Kareem Abdul-Jabbar, a legendary Bruin whose renown as an author, historian and advocate for social justice has extended well beyond his athletic career, took center court at Pauley Pavilion one more time Saturday to receive the cheers and applause of basketball fans attending the Bruins’ game against the University of Arizona.

The celebration of Kareem Abdul-Jabbar Day at UCLA followed the Nov. 22 presentation of the nation’s highest civilian honor — the Presidential Medal of Freedom — by outgoing President Obama to the towering Bruin icon.

“The reason we honor Kareem is more than just a pair of goggles and the skyhook,” Obama said at the White House ceremony held to honor 21 distinguished recipients of the medal. “He stood up for his Muslim faith when it wasn’t easy and wasn’t popular. He’s as comfortable sparring with Bruce Lee as he is advocating on Capitol Hill or writing with extraordinary eloquence on patriotism.”

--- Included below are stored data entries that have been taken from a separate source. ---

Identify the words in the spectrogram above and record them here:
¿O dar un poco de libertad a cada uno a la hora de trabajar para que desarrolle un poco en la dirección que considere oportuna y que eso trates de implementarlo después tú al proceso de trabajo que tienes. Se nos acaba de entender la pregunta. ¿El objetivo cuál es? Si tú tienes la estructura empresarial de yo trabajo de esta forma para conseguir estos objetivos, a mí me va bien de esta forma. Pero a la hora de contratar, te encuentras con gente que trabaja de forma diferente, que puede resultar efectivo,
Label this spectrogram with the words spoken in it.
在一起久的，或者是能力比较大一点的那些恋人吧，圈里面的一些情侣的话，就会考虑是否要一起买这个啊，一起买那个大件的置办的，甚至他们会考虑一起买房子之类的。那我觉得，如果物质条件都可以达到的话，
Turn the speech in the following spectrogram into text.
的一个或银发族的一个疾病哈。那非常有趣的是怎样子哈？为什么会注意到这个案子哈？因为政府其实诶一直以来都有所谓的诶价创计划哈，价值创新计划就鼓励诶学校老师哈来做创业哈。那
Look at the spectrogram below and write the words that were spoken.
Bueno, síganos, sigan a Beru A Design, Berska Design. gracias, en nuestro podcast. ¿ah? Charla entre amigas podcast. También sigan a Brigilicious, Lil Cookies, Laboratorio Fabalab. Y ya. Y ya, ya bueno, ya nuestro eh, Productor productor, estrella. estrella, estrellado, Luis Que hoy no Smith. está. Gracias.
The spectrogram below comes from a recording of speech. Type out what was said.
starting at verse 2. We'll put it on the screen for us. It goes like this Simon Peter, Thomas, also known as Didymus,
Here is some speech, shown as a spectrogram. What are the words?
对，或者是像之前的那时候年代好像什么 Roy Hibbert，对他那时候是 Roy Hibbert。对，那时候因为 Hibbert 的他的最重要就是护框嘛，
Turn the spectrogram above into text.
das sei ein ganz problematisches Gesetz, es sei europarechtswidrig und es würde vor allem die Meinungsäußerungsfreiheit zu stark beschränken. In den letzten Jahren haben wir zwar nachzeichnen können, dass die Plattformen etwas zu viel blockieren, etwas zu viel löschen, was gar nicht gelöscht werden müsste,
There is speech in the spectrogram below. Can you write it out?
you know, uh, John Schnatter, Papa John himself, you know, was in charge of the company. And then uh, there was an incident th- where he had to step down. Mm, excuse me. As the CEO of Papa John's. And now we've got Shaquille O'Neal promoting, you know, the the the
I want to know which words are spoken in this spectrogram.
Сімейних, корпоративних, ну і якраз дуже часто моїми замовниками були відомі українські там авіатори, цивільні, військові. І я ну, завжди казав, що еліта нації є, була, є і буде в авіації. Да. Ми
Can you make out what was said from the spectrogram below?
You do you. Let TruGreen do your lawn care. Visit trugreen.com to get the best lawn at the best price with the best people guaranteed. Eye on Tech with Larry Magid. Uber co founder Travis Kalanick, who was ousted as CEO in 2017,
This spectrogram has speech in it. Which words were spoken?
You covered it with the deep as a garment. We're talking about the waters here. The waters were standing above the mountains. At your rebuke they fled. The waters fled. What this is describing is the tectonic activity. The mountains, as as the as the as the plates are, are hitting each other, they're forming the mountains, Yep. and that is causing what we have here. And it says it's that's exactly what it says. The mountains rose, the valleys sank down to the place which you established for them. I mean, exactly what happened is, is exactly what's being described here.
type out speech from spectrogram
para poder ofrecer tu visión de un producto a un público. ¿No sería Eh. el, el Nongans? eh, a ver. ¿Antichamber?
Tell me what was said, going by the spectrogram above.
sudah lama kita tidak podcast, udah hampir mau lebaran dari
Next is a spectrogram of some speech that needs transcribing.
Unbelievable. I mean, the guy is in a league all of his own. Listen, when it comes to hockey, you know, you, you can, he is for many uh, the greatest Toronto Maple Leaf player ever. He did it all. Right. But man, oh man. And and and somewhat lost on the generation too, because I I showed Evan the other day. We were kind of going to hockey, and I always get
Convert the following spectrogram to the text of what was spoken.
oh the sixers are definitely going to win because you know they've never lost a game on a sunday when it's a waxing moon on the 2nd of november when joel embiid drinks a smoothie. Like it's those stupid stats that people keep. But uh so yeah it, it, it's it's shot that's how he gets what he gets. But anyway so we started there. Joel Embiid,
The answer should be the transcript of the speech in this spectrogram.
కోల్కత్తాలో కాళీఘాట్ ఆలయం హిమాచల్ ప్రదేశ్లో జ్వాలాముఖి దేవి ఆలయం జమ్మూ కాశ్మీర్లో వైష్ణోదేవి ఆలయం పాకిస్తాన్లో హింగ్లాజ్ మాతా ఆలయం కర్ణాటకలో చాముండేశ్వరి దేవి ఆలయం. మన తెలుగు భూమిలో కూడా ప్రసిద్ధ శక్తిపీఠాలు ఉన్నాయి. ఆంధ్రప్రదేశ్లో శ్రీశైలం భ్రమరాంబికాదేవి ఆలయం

Further illustrating the former basketball star’s far-flung interests, on Jan. 17, Obama appointed Abdul-Jabbar to the President’s Council on Fitness, Sports and Nutrition. Two days later, the United States Mint announced his appointment to a national citizens’ committee that advises the Secretary of the Treasury on circulating and commemorative coins. An avid coin collector, Abdul-Jabbar became interested in numismatics through his love of history and his study of Alexander Hamilton.   

At the center court ceremony on Jan. 21, Chancellor Gene Block also paid tribute to Abdul-Jabbar’s wide-ranging contributions to the nation. “You’ve seen, and you know, about his legendary athletic accomplishments,” Block said to the crowd at Pauley Pavilion, “but those are really just a warmup. What he has accomplished since is extraordinary. He’s been a strong supporter of human rights, civil rights and social justice.” An accomplished historian and eight-time New York Times best-selling author, Abdul-Jabbar also served as a cultural ambassador representing the United States.

“Much of what he’s accomplished, he’s accomplished not for himself, but for us, to make us a better nation, to make us a better people,” Block said before Abdul-Jabbar was presented with a framed photo of the moment when the president gave him the Medal of Freedom.    

Standing between Block and athletic director Dan Guerrero as he addressed the crowd at halftime, Abdul-Jabbar credited his alma mater and those who helped shape his values for having taught him all “the important things in life.”

“I want to thank all the people who were involved in the academic part of my stay here, because that’s what’s given me what I have today,” he said. 

"I want to tell all you Bruins, all the students and the staff: Keep up the good work. We make a difference in the world. Don't ever stop doing that."

Don Liebig/UCLA Photo
Halftime ceremony at Pauley Pavilion honoring Kareem Abdul-Jabbar